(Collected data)

┄┄┄┄┄┄┄┄┄┄┄┄┄┄┄┄┄┄┄┄

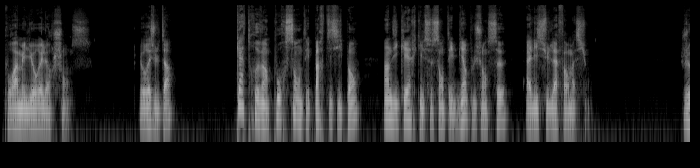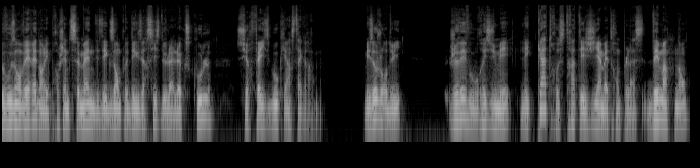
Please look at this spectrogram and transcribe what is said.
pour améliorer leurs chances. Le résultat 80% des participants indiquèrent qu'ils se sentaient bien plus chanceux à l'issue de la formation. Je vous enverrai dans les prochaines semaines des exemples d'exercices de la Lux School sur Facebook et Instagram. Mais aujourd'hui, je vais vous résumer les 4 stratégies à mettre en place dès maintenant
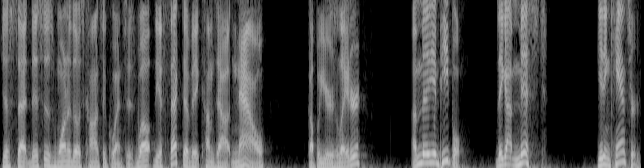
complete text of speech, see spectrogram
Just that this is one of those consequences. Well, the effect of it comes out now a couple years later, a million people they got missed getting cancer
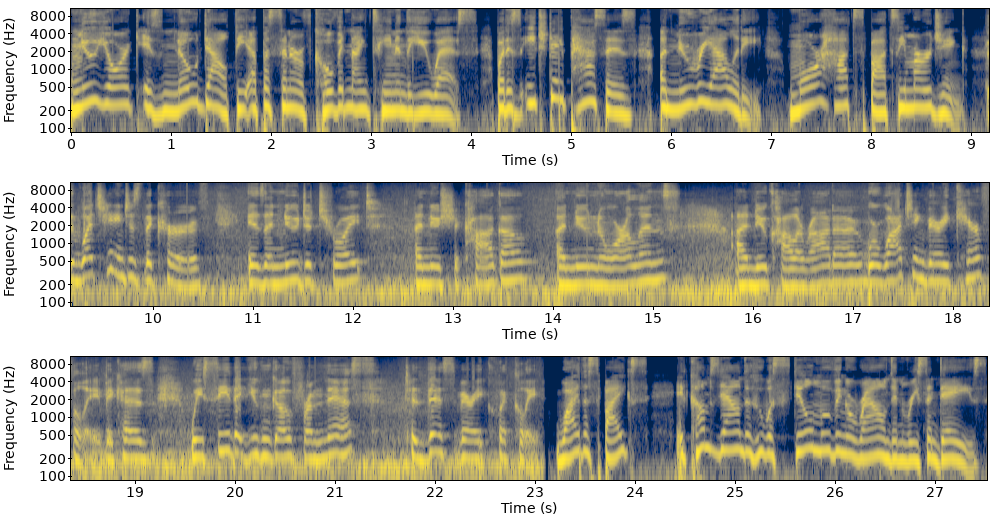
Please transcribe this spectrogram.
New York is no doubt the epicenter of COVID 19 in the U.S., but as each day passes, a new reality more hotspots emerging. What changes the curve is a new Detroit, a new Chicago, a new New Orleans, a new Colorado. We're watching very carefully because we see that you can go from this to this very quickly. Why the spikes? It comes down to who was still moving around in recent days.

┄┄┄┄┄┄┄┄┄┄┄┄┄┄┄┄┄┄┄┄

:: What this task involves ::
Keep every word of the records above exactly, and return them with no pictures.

:: Answer box ::
Please look at this spectrogram and transcribe what is said.
pour améliorer leurs chances. Le résultat 80% des participants indiquèrent qu'ils se sentaient bien plus chanceux à l'issue de la formation. Je vous enverrai dans les prochaines semaines des exemples d'exercices de la Lux School sur Facebook et Instagram. Mais aujourd'hui, je vais vous résumer les 4 stratégies à mettre en place dès maintenant
complete text of speech, see spectrogram
Just that this is one of those consequences. Well, the effect of it comes out now a couple years later, a million people they got missed getting cancer
Please transcribe this spectrogram.
New York is no doubt the epicenter of COVID 19 in the U.S., but as each day passes, a new reality more hotspots emerging. What changes the curve is a new Detroit, a new Chicago, a new New Orleans, a new Colorado. We're watching very carefully because we see that you can go from this to this very quickly. Why the spikes? It comes down to who was still moving around in recent days.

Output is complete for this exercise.